The Romans named their settlement Portus Cale, from which is the origin for the modern name of the whole country. It was in the Porto and northern regions that Portugal was founded in the 12th century and the Portuguese became a people and a nation.
It was from Porto in 1415 that Henry the Navigator, son of King John I of Portugal, set sail on the conquest of Morocco, and later encouraged a series of hardy captains to explore the coast of West Africa.
Porto, a World Heritage city, is now gateway and departure point for a journey across the natural and cultural diversity of the region. It is known for the Port wine which is shipped from here all over the world, but also for a heritage which combines ancient churches and monuments, such as the Cathedral and the Church of São Francisco, and modern buildings, such as Casa da Música and the Serralves Museum. And also for the School of Architecture which bred names like Álvaro Siza Vieira and Eduardo Souto de Moura, both winners of the Pritzker Prize.
The region is crossed by the River Douro which enters Portugal between the ravines and mountains of the interior to flow through the landscape where the Port and Douro wines are produced.

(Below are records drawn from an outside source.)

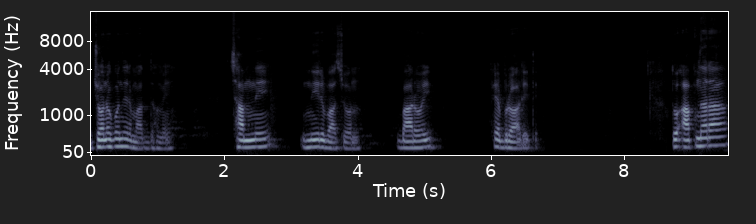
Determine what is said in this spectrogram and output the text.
জনগণের মাধ্যমে। সামনে নির্বাচন বারোই ফেব্রুয়ারিতে। তো আপনারা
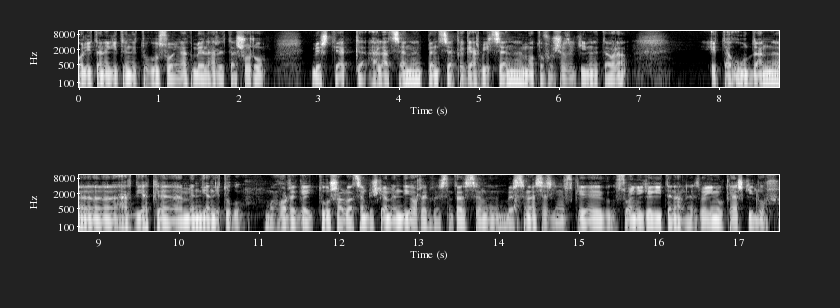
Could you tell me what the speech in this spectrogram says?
horietan egiten ditugu zuainak belar eta soro. Besteak alatzen, pentziak garbitzen, motofoxodekin eta hola eta udan uh, ardiak uh, mendian ditugu. Horrek gaitu salbatzen pixka mendi horrek, berzenaz ez ginuzke zuainik egiten al, ez begin uke aski lur.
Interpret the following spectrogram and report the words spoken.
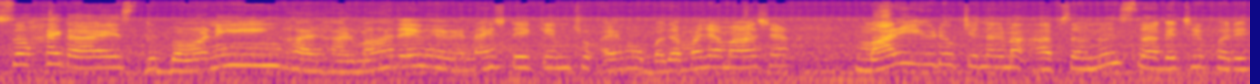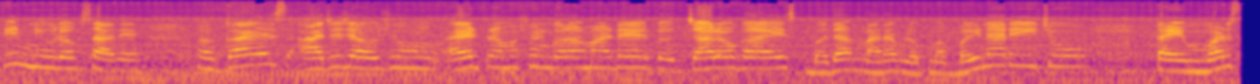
So hi guys good morning Har Har Mahadev have a nice day કેમ છો? આઈ હોપ બધા મજામાં છે મારી યુટ્યુબ ચેનલમાં આપ સૌનું સ્વાગત છે ફરીથી ન્યૂ લોક સાથે. તો ગાઈઝ આજે જાઉં છું હું એડ પ્રમોશન કરવા માટે. તો ચાલો ગાઈઝ બધા મારા બ્લોગમાં બન્યા છું ટાઈમ મળશે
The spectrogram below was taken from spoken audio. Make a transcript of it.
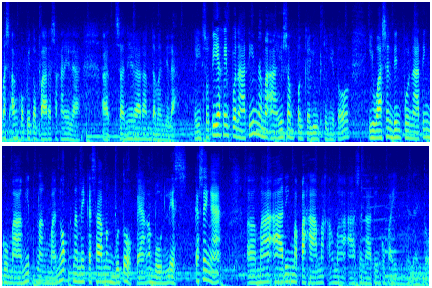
mas angkop ito para sa kanila at sa niraramdaman nila. Okay? So, tiyakin po natin na maayos ang pagkaluto nito. Iwasan din po natin gumamit ng manok na may kasamang buto, kaya nga boneless. Kasi nga, uh, maaaring mapahamak ang maaasa natin kung kainin nila ito.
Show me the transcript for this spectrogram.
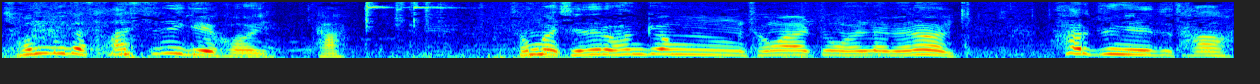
전부 다 다 쓰레기예요 거의 다. 정말 제대로 환경 정화 활동을 하려면은 하루 종일에도 다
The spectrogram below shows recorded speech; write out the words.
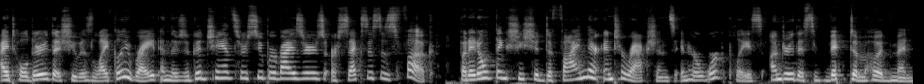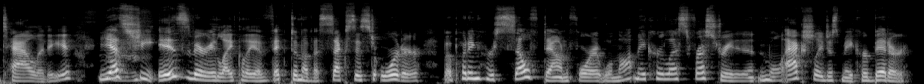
I told her that she was likely right, and there's a good chance her supervisors are sexist as fuck, but I don't think she should define their interactions in her workplace under this victimhood mentality. Hmm. Yes, she is very likely a victim of a sexist order, but putting herself down for it will not make her less frustrated and will actually just make her bitter.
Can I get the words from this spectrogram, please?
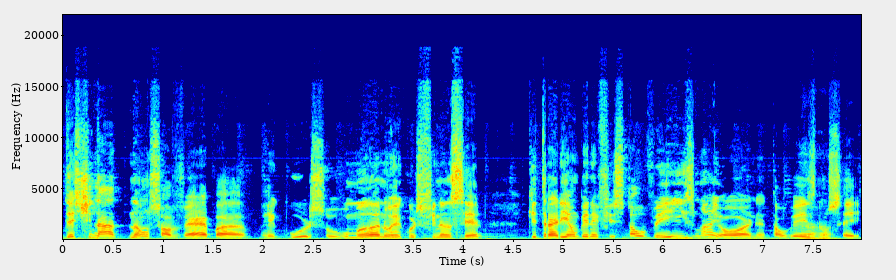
destinadas, não só verba, recurso humano, recurso financeiro, que traria um benefício talvez maior, né? Talvez, Aham. não sei.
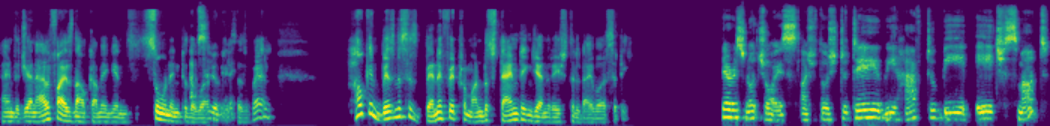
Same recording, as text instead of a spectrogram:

It is from here that the wine is sent to the lodges at Vila Nova de Gaia, as the cruises touring the region make their way upriver.